Collected data entries

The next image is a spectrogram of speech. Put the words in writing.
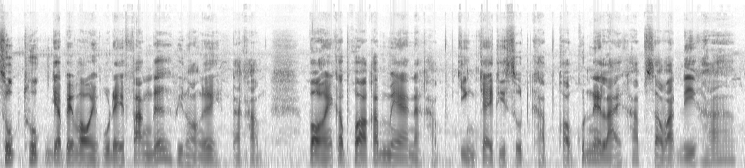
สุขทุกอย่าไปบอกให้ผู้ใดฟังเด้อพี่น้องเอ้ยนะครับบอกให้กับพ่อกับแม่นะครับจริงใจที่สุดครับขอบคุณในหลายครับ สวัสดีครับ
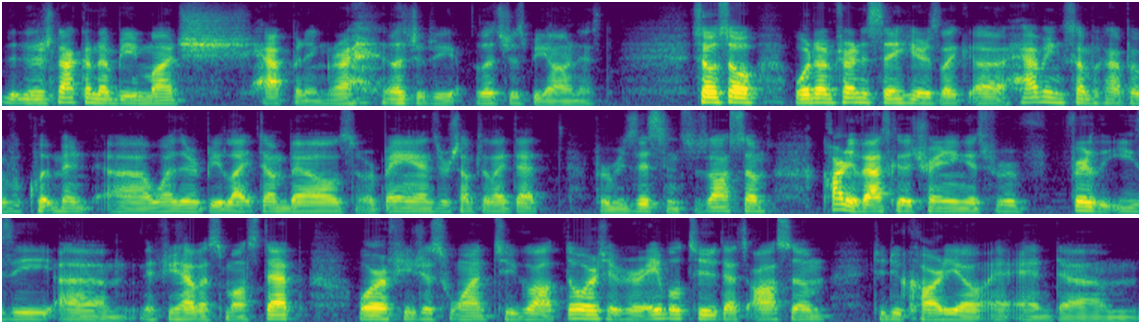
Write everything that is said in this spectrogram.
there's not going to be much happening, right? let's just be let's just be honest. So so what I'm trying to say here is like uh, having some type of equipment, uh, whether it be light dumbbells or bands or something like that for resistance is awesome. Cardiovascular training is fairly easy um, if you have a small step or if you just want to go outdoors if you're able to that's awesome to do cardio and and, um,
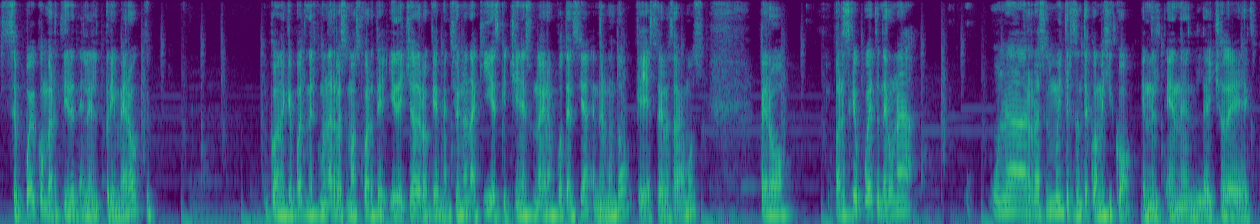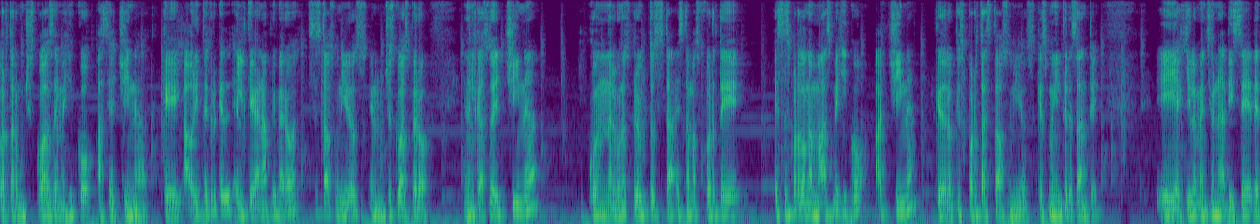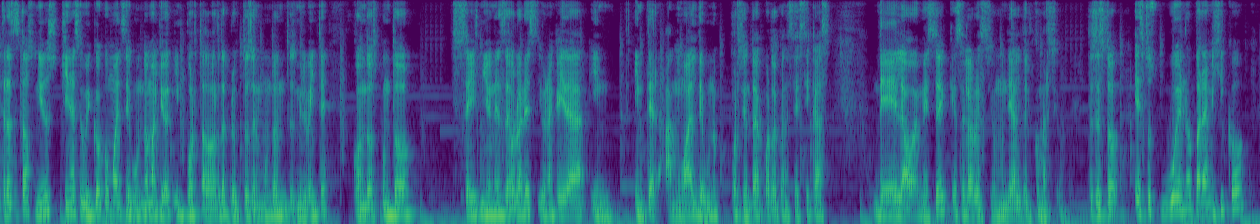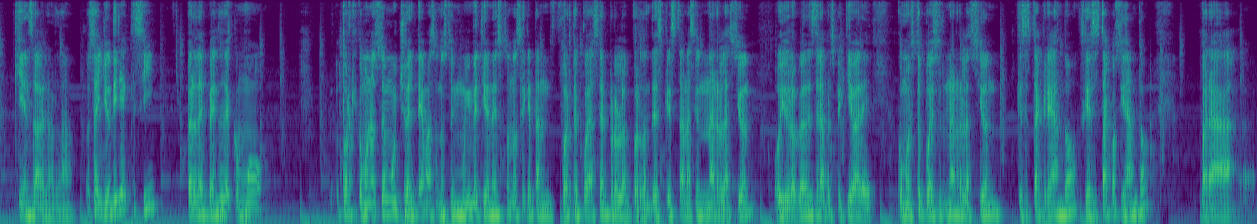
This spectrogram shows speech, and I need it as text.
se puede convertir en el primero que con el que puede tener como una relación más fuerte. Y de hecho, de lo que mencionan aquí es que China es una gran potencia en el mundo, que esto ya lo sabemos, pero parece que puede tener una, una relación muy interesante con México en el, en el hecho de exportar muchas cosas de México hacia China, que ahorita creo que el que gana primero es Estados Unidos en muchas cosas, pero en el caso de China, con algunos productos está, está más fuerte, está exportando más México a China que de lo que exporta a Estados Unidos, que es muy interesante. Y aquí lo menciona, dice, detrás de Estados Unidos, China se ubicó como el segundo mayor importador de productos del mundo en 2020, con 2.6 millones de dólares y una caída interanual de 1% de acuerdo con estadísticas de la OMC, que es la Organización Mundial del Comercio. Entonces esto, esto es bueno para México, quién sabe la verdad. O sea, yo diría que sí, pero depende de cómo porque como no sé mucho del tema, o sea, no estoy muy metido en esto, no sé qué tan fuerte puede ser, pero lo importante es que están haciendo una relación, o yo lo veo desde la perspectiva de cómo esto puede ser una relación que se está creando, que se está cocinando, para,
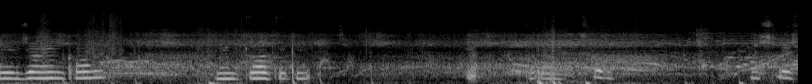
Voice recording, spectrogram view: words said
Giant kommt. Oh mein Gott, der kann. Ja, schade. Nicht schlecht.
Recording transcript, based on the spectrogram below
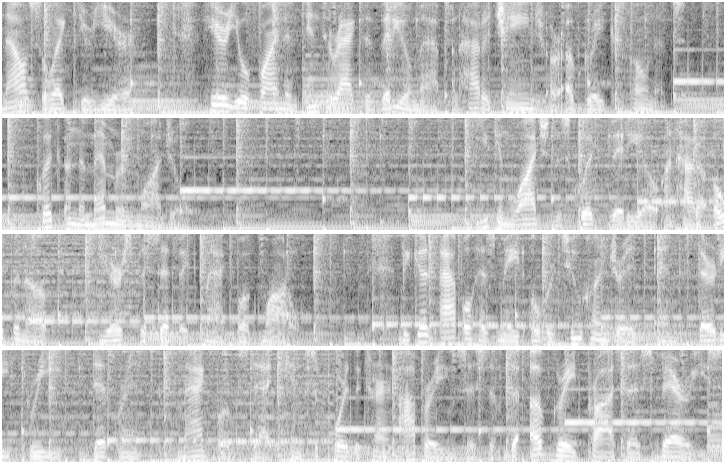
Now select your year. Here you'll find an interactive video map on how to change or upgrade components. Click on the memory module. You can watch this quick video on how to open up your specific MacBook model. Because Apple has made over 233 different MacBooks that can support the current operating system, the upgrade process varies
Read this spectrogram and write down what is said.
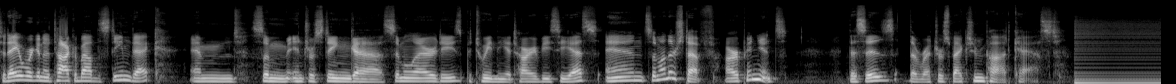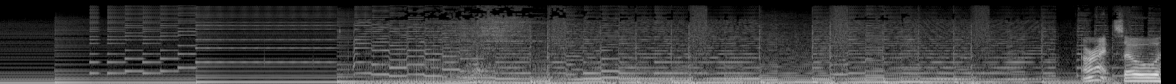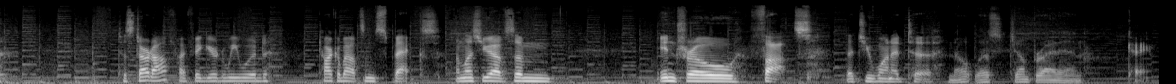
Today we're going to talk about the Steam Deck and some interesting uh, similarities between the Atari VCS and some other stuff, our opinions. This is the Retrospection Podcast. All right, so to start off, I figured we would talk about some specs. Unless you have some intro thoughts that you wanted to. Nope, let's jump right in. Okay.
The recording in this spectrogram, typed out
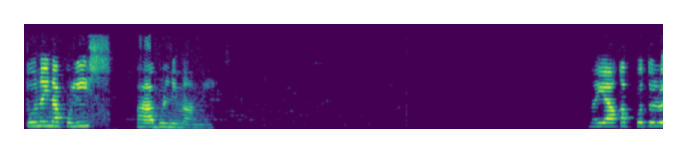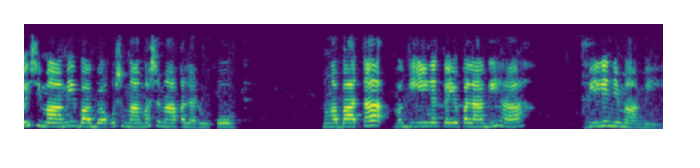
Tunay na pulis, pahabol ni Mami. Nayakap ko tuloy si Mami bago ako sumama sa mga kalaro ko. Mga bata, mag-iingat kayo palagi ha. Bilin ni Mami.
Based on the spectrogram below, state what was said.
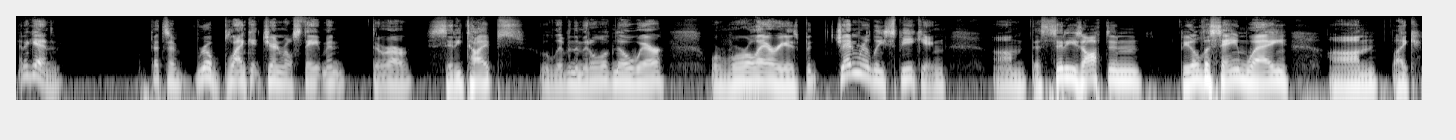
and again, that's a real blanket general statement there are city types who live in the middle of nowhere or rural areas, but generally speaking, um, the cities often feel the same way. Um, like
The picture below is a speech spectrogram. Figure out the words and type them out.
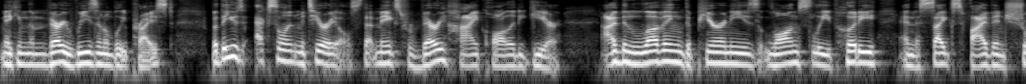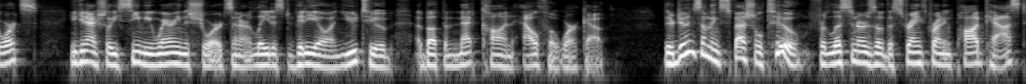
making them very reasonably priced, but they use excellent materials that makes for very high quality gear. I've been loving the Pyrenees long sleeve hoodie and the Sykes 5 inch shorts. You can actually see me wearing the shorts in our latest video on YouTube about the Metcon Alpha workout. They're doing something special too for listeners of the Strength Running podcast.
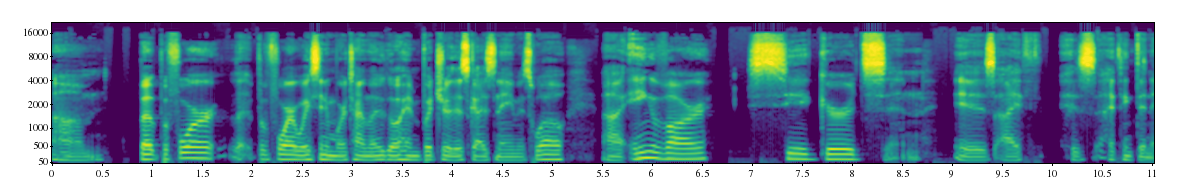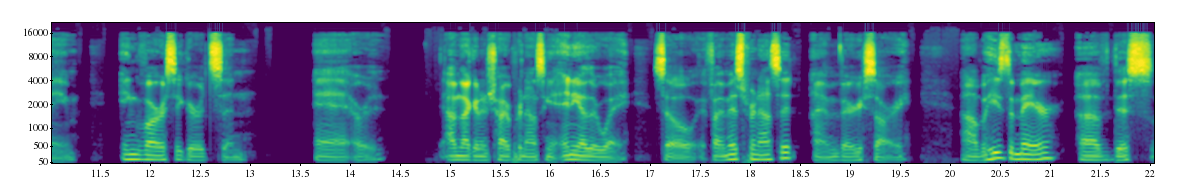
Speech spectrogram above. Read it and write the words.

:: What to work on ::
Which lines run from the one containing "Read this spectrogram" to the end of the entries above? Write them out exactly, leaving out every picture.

:: Reply ::
Read this spectrogram and write down what is said.
Today we're going to talk about the Steam Deck and some interesting uh, similarities between the Atari VCS and some other stuff, our opinions. This is the Retrospection Podcast. All right, so to start off, I figured we would talk about some specs. Unless you have some intro thoughts that you wanted to. Nope, let's jump right in. Okay.
The recording in this spectrogram, typed out
Tunay na pulis, pahabol ni Mami. Nayakap ko tuloy si Mami bago ako sumama sa mga kalaro ko. Mga bata, mag-iingat kayo palagi ha. Bilin ni Mami.
Based on the spectrogram below, state what was said.
and again, that's a real blanket general statement there are city types who live in the middle of nowhere or rural areas, but generally speaking, um, the cities often feel the same way. Um, like
The picture below is a speech spectrogram. Figure out the words and type them out.
making them very reasonably priced, but they use excellent materials that makes for very high quality gear. I've been loving the Pyrenees long sleeve hoodie and the Sykes 5 inch shorts. You can actually see me wearing the shorts in our latest video on YouTube about the Metcon Alpha workout. They're doing something special too for listeners of the Strength Running podcast.
Speech spectrogram above. Read it and write the words.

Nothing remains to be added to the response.